December 17, 2008
Chinese health officials worry that migrant workers, a major force powering the country's rapidly growing economy, are highly vulnerable to HIV and could accelerate its spread into the general population. To date, HIV/AIDS has been mostly confined to high-risk groups including drug users, gay men, sex workers, and those infected through unsanitary blood-buying schemes during the 1990s.
"The epidemic is lowly prevalent in general, but it is highly prevalent among specific groups such as migrant workers and in some regions, particularly remote areas and the countryside," said Wang Weizhen, deputy director of HIV/AIDS prevention and treatment at the Ministry of Health.
Many factors lead to higher STD rates among male migrants than among the general population. The men are typically far from home, bored, and have money. They generally lack access to health care and information, and they seldom use condoms with sex workers.

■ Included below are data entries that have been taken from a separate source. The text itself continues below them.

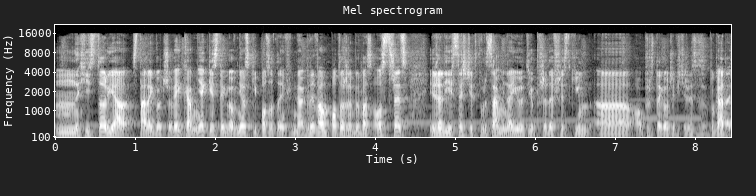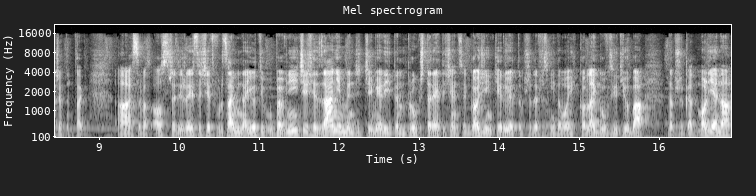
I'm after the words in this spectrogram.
Hmm, historia starego człowieka. Jakie z tego wnioski, po co ten film nagrywam? Po to, żeby Was ostrzec, jeżeli jesteście twórcami na YouTube przede wszystkim. A, oprócz tego oczywiście, że chcę sobie pogadać o tym, tak? A, chcę Was ostrzec, jeżeli jesteście twórcami na YouTube, upewnijcie się, zanim będziecie mieli ten próg 4000 godzin. Kieruję to przede wszystkim do moich kolegów z YouTube'a, na przykład Moliena.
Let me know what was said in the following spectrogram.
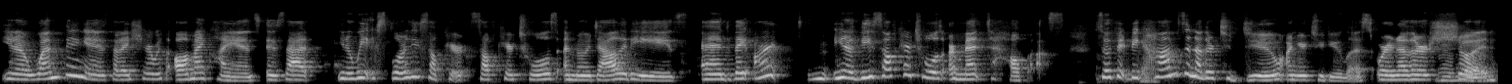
you know, one thing is that I share with all my clients is that you know, we explore these self-care self-care tools and modalities and they aren't you know, these self-care tools are meant to help us. So if it becomes another to do on your to-do list or another mm-hmm. should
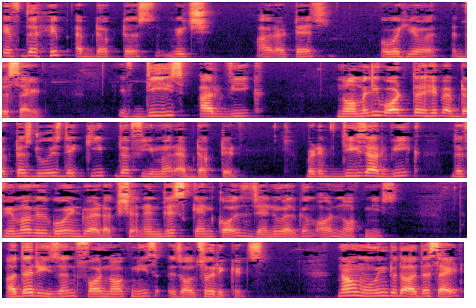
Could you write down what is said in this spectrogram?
if the hip abductors which are attached over here at the side, if these are weak, normally what the hip abductors do is they keep the femur abducted. But if these are weak, the femur will go into adduction and this can cause genu valgum or knock knees. Other reason for knock knees is also rickets. Now moving to the other side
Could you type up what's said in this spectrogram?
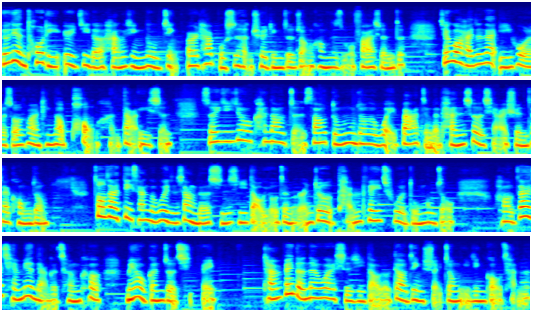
有点脱离预计的航行路径，而他不是很确定这状况是怎么发生的。结果还正在疑惑的时候，突然听到“砰”很大一声，随即就看到整艘独木舟的尾巴整个弹射起来，悬在空中。坐在第三个位置上的实习导游，整个人就弹飞出了独木舟。好在前面两个乘客没有跟着起飞。弹飞的那位实习导游掉进水中已经够惨了，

"Other at-risk groups are rather small, but this one is huge," said Sun Xinhua, head of an AIDS office that reports to the State Council, China's cabinet.

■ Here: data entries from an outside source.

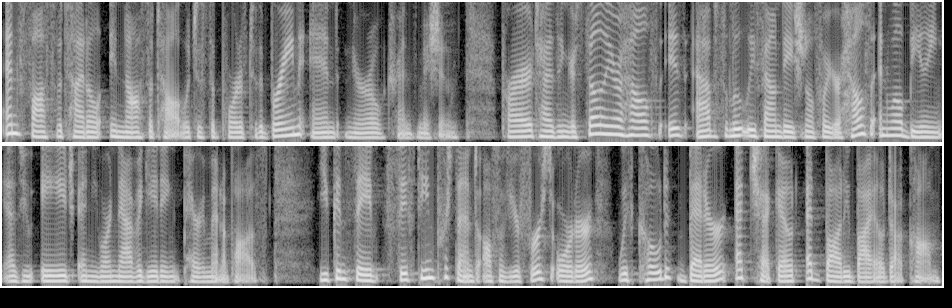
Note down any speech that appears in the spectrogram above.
and phosphatidylinositol, which is supportive to the brain and neurotransmission. Prioritizing your cellular health is absolutely foundational for your health and well being as you age and you are navigating perimenopause. You can save 15% off of your first order with code BETTER at checkout at bodybio.com.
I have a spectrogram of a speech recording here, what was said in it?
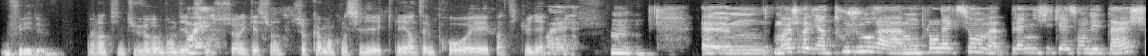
on fait les deux. Valentine, tu veux rebondir sur, les questions sur comment concilier clientèle pro et particulier? Ouais. Mm. moi, je reviens toujours à mon plan d'action, ma planification des tâches.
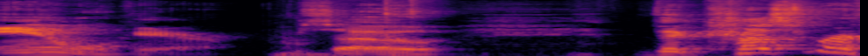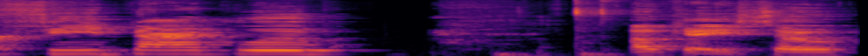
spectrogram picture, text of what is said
animal care. So the customer feedback loop. Okay, so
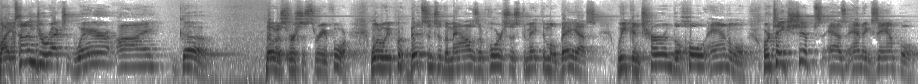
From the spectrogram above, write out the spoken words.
My tongue directs where I go. Notice verses 3 and 4. When we put bits into the mouths of horses to make them obey us, we can turn the whole animal. Or take ships as an example.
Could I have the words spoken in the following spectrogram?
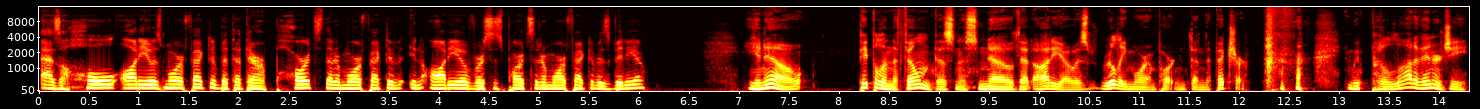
as a whole audio is more effective, but that there are parts that are more effective in audio versus parts that are more effective as video? You know, people in the film business know that audio is really more important than the picture. we put a lot of energy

In addition, disease-related stigma and discrimination dissuade many migrant workers from screening for the disease. Embarrassment in talking about sex makes it even more difficult for officials to reach a migrant population distrustful of authorities.

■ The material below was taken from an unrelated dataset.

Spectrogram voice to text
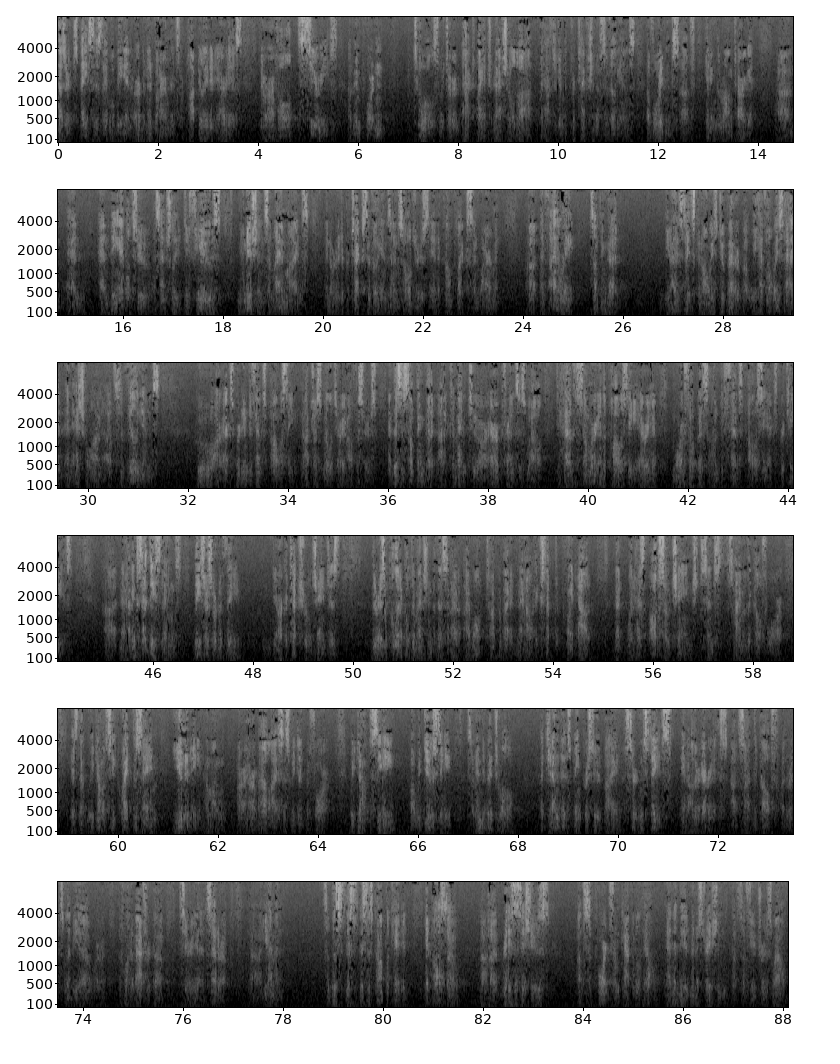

The Ministry of Health and the International Labor Organization hope a short film aimed at educating migrant workers about HIV/AIDS, "Hometown Fellows," will help remove these barriers. It features film star Wang Baoqiang, himself a former construction worker, who shares work and daily life with Zhang Xiaohu, who is ostracized because he has HIV.
Zhang is played by Wang Zhenting, who contracted HIV in 2002 and has experienced HIV stigma firsthand. "Some other workers had a lot of prejudice against us," Wang said. "But the government is working to raise awareness. Now, some people are OK with me, but some are still not."